Atop the considerably sized left shoulder of 49ers safety Donte Whitner was a noticeable amount of blood, just pooled up and sitting there.
There didn’t appear to be an open cut. The blood wasn’t flowing. It was just present. This wasn’t an injury, per se. It was a wound, like, after 60 merciless minutes of a 19-17 victory over the archrival Seattle Seahawks, his body was just too worn out to keep all essential fluids inside of it.
Whitner stood in front of his locker, stretched his neck to take a look at it and just shrugged.
“I don’t know,” he said. “It looks like something. I have a couple on my legs too … I’m busted up. I feel like I played linebacker.”
There are no easy games in the NFL. There are no postgame locker rooms without bruised and beaten men. That’s the sport. That’s the business.
Yet Sunday the NFL’s most intense rivalry arrived here and with it came another level of physicality, intensity and, indeed, brutality. Adding to the nastiness was cold, raw and unrelenting weather.
Neither team is particularly fond of the other, so each yard was contested through the whistle. From there it often continued with a barrage of verbiage not fit for families or, perhaps, even NFL referees, who threw flags for what they heard.
“Tough game,” Niners running back Frank Gore said. “Tough game.”
“Real physical,” Seahawks tight end Zach Miller agreed.
“This was an emotional game,” San Francisco tight end Vernon Davis said.
It was also a near-essential game for the 49ers and not just to get them to 9-4 and maintain an inside track in the NFC wild-card chase. This was about the renewed confidence of beating an excellent club – which the Niners’ résumé sort-of lacked. It was about peeling back the veneer of invincibility the now 11-2 Seahawks were carrying. It was about reminding Seattle that even if the divisional crown is all but assured to go north, the Niners are still throwing punches.
–Dan Wetzel, Yahoo Sports
Marcel Reece made his first start of the season at running back Sunday against the Jets. And he made the most of it.
Reece, forced to switch from fullback because of injuries to Rashad Jennings and Darren McFadden, carried 19 times for 123 yards. He also caught two passes for 38 yards.
And he provided the Raiders’ top offensive highlight by bursting through the line and outrunning the Jets’ defensive backs for a 63-yard touchdown to start the third quarter. It looked as though Reece might change the momentum of the game. But he didn’t.
“None of those stats matter if we lose,” Reece said. “It’s irrelevant.”
Indeed, Reece’s touchdown run quickly became irrelevant when his team’s defense allowed the Jets to march down the field and score another touchdown, putting New York back up by 17 points.
–Ann Killion, San Francisco Chronicle

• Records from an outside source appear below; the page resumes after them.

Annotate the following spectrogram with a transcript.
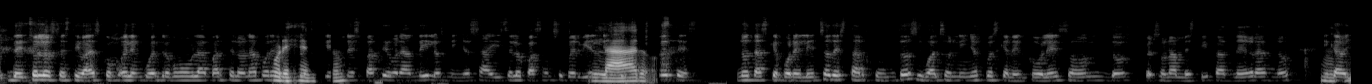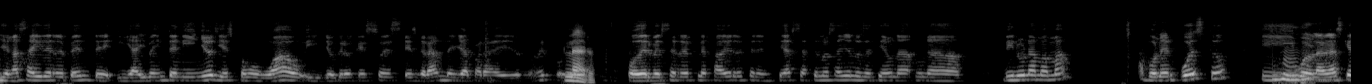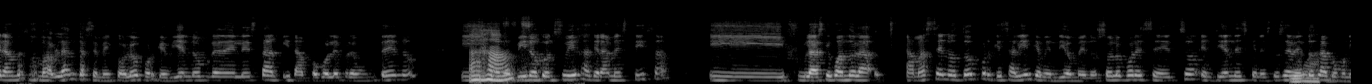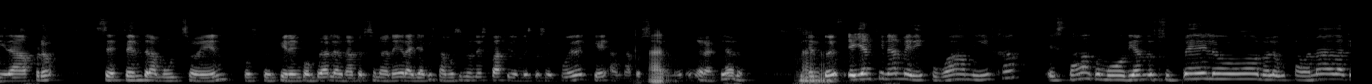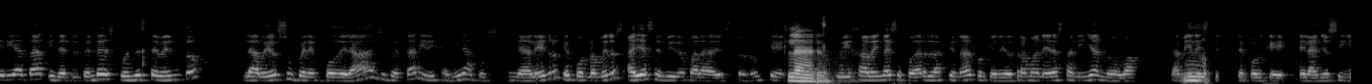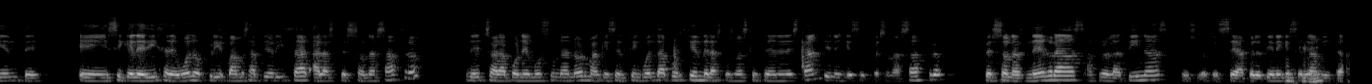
De hecho, los festivales como el encuentro como Black Barcelona, por, ejemplo, tienen un espacio grande y los niños ahí se lo pasan súper bien. Claro. veces notas que por el hecho de estar juntos, igual son niños pues que en el cole son dos personas mestizas negras, ¿no? Y claro, llegas ahí de repente y hay 20 niños y es como wow, y yo creo que eso es, es grande ya para ellos, ¿no? poder, claro. poder verse reflejado y referenciarse. Hace unos años nos decía una, una, vino una mamá a poner puesto y bueno, la verdad es que era una mamá blanca, se me coló porque vi el nombre del stand y tampoco le pregunté, ¿no? Y vino con su hija que era mestiza y la es que cuando la... Además se notó porque es alguien que vendió menos. Solo por ese hecho entiendes que en estos eventos la comunidad afro se centra mucho en, pues prefieren comprarle a una persona negra ya que estamos en un espacio donde esto se puede que a una persona negra, claro. Entonces ella al final me dijo, wow, mi hija estaba como odiando su pelo, no le gustaba nada, quería tal, y de repente después de este evento la veo súper empoderada, súper tal, y dije, mira, pues me alegro que por lo menos haya servido para esto, ¿no? Que, tu hija venga y se pueda relacionar, porque de otra manera esta niña no va. También es triste porque el año siguiente eh, sí que le dije de, bueno, vamos a priorizar a las personas afro, de hecho, ahora ponemos una norma que es el 50% de las personas que estén en el stand tienen que ser personas afro, personas negras, afrolatinas, pues lo que sea, pero tiene que ser la mitad.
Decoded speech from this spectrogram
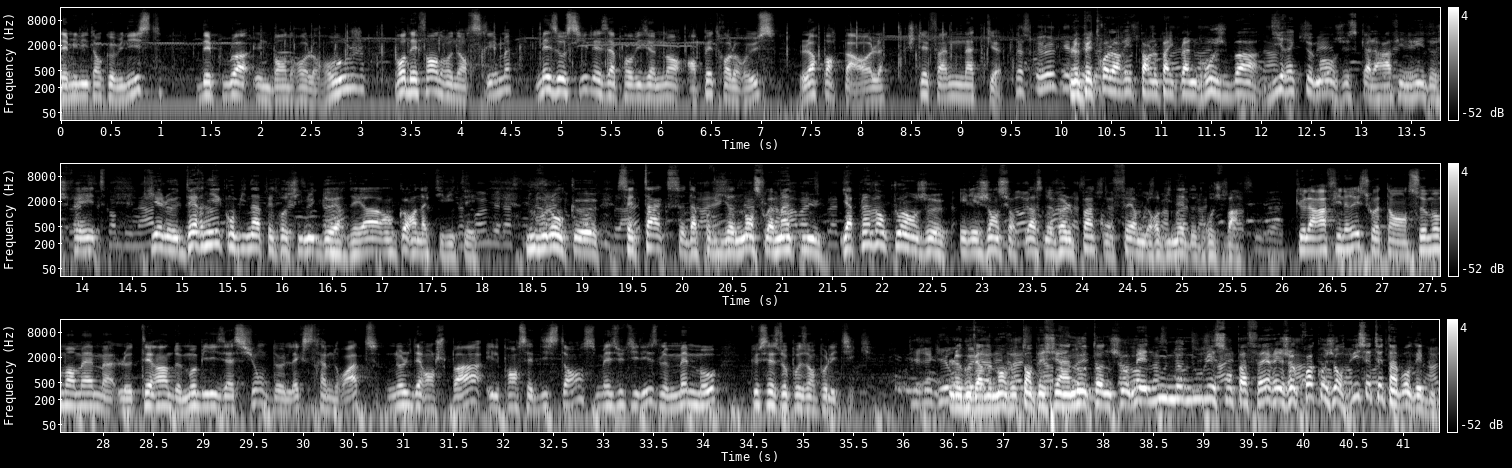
Des militants communistes déploie une banderole rouge pour défendre Nord Stream, mais aussi les approvisionnements en pétrole russe, leur porte-parole, Stéphane Natke. Le pétrole arrive par le pipeline Druzhba directement jusqu'à la raffinerie de Schwedt, qui est le dernier combinat pétrochimique de RDA encore en activité. Nous voulons que cet axe d'approvisionnement soit maintenu. Il y a plein d'emplois en jeu et les gens sur place ne veulent pas qu'on ferme le robinet de Druzhba. Que la raffinerie soit en ce moment même le terrain de mobilisation de l'extrême droite ne le dérange pas. Il prend ses distances mais utilise le même mot que ses opposants politiques. Le gouvernement veut empêcher un automne chaud, mais nous ne nous laissons pas faire et je crois qu'aujourd'hui c'était un bon début.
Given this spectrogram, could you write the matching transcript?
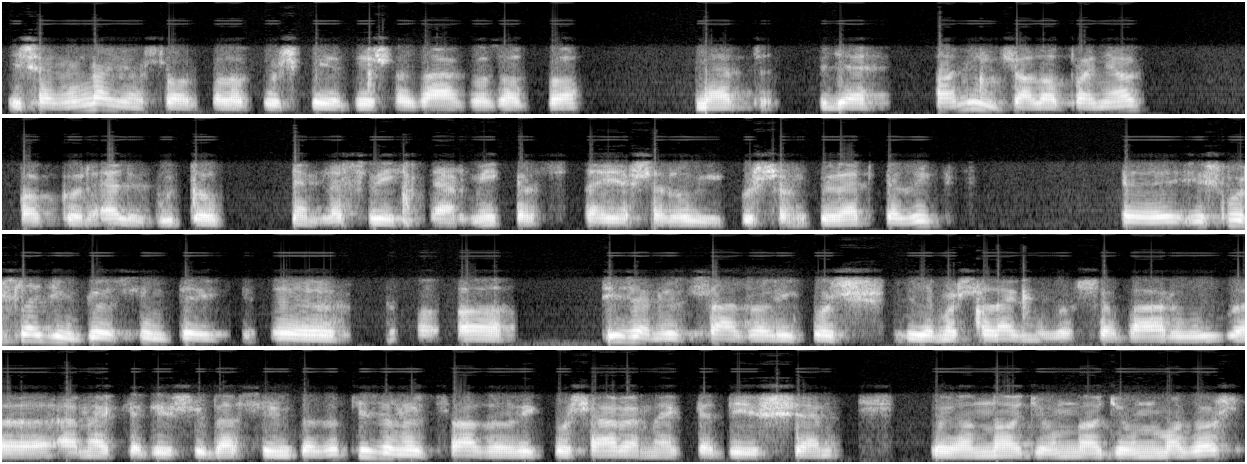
és ez egy nagyon sorkalatos kérdés az ágazatban, mert ugye ha nincs alapanyag, akkor előbb-utóbb nem lesz végtermék, ez teljesen logikusan következik. És most legyünk őszinték, a 15%-os, ugye most a legmagasabb áru emelkedésű beszélünk, ez a 15%-os áremelkedés sem olyan nagyon-nagyon magas,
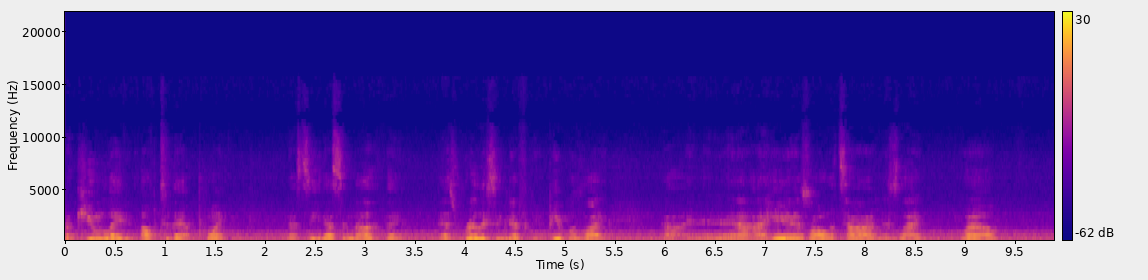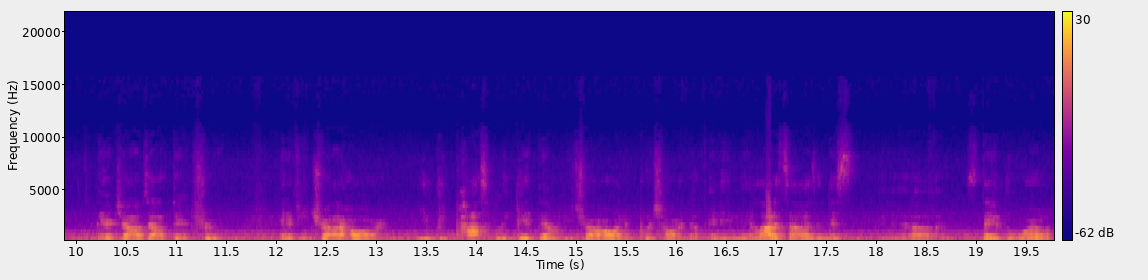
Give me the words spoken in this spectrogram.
accumulated up to that point. Now, see, that's another thing that's really significant. People like, uh, and, and I hear this all the time, is like, well, their job's out there, true. And if you try hard, you could possibly get them if you try hard and push hard enough. And, and a lot of times in this uh, state of the world,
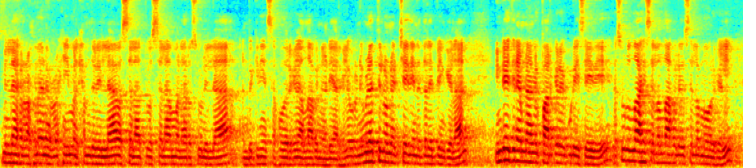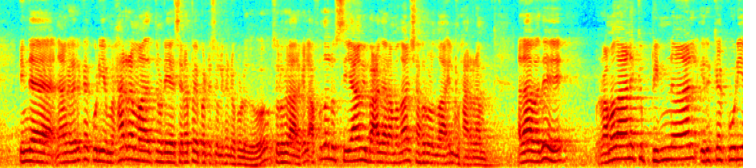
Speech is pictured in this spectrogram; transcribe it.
பிஸ்மில்லாஹ் ரஹ்மான் ரஹீம் அலமதுல்லா வசலாத்து வசலாம் அலா ரசூலில்லா அன்புக்கினிய சகோதரர்கள் அல்லாஹின் அடியார்கள் ஒரு நிமிடத்தில் ஒரு நெற்செய்தி என்ற தலைப்பின் கீழால் இன்றைய தினம் நாங்கள் பார்க்கக்கூடிய செய்தி ரசூலுல்லாஹி சல்லாஹ் அலி வல்லம் அவர்கள் இந்த நாங்கள் இருக்கக்கூடிய மஹர்ர மாதத்தினுடைய சிறப்பை பற்றி சொல்கின்ற பொழுது சொல்கிறார்கள் அஃதலு சியாமி பாத ரமதான் ஷஹருல்லாஹில் முஹர்ரம். அதாவது ரமதானுக்கு பின்னால் இருக்கக்கூடிய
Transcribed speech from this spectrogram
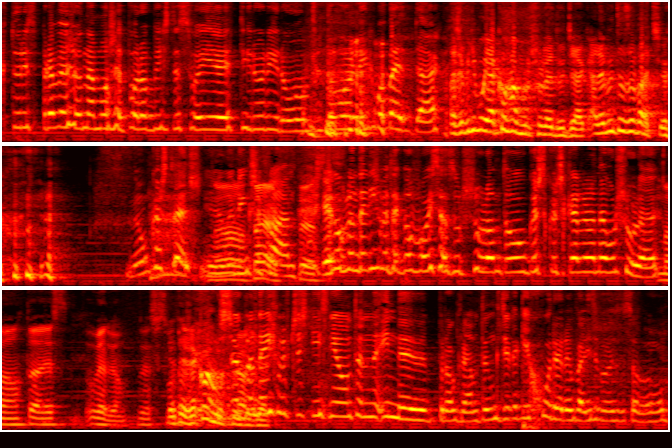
który sprawia, że ona może porobić te swoje tiruriru w dowolnych momentach. A żeby nie było, ja kocham Urszulę Dudziak, ale bym to zobaczył. No Łukasz też, nie? No, największy tak, fan. Jak oglądaliśmy tego Voice'a z Urszulą, to Łukasz skoczkarał na Urszulę. No, to jest, uwielbiam. To jest Ja też, ja kocham Jeszcze Urszulę Dudziak. oglądaliśmy wcześniej z nią ten inny program, ten, gdzie takie chóry rywalizowały ze sobą.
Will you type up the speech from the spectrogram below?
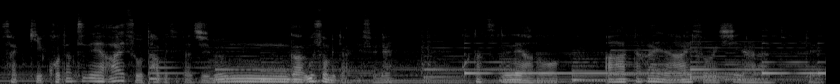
さっきこたつでアイスを食べてた自分が嘘みたいですよね。こたつでねあのあったかいなアイス美味しいななんて言って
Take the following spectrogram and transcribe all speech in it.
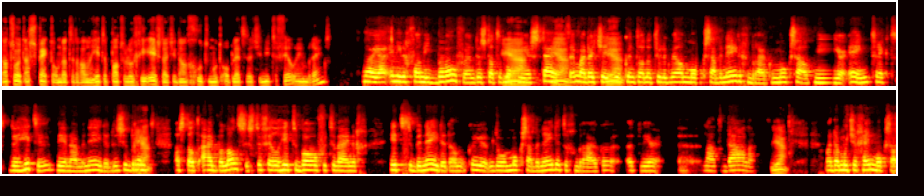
dat soort aspecten, omdat er al een hittepathologie is, dat je dan goed moet opletten dat je niet te veel inbrengt. Nou ja, in ieder geval niet boven, dus dat het ja, nog meer stijgt. Ja, hè? Maar dat je, ja. je kunt dan natuurlijk wel moxa beneden gebruiken. Moxa op nier 1 trekt de hitte weer naar beneden. Dus je brengt, als dat uit balans is, te veel hitte boven, te weinig hitte beneden, dan kun je door moxa beneden te gebruiken het weer uh, laten dalen. Ja. Maar dan moet je geen moxa,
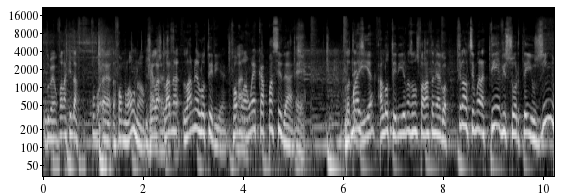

Jim Harbaugh, the 49ers coach, compared Sunday’s game to experiencing a three-hour root canal. If so, then Frank Gore was the dentist’s drill.
And fortunately, he saved his most spectacular drilling for the most crucial moment.
It was your classic Seahawks emergency situation. The 49ers trailed by a point to their biggest rivals. The clock was winding down in the fourth quarter. The goal line was 69 yards away. The withering hand-to-hand combat at the line of scrimmage was yielding little open space.
Who you gonna call?
“Frank,” said 49ers lineman Adam Snyder. “He runs to daylight. All you’ve got to do is give him a little opening. An inch. And he’s going to take it.”
It is not enough to say that Frank Gore is the 49ers’ Mr. Necessary or Mr. Reliable. Gore is something beyond all that in the team’s offense, no matter how much the coaching staff has tried to soup up things with quarterback Colin Kaepernick and his merry band of receivers. At crunch time, with the 49ers offensive line giving him breathing room, Gore is the man who gives the team winning oxygen.
Sunday, that happened on a first-down play at the 49ers’ 31-yard line. Gore was handed the ball on a standard pulling-guard play designed to go left — but instead saw a bunch of daylight to his right after crossing the line of scrimmage. So he cut that way. Gore didn’t stop running for 51 more yards.
Minutes later, Phil Dawson kicked the winning field goal in a 19-17 victory that the 49ers needed — if nothing else, just to keep their single-game edge over Arizona for the last playoff spot as well as in the NFC West, the Division of Death.
–Mark Purdy, San Jose Mercury News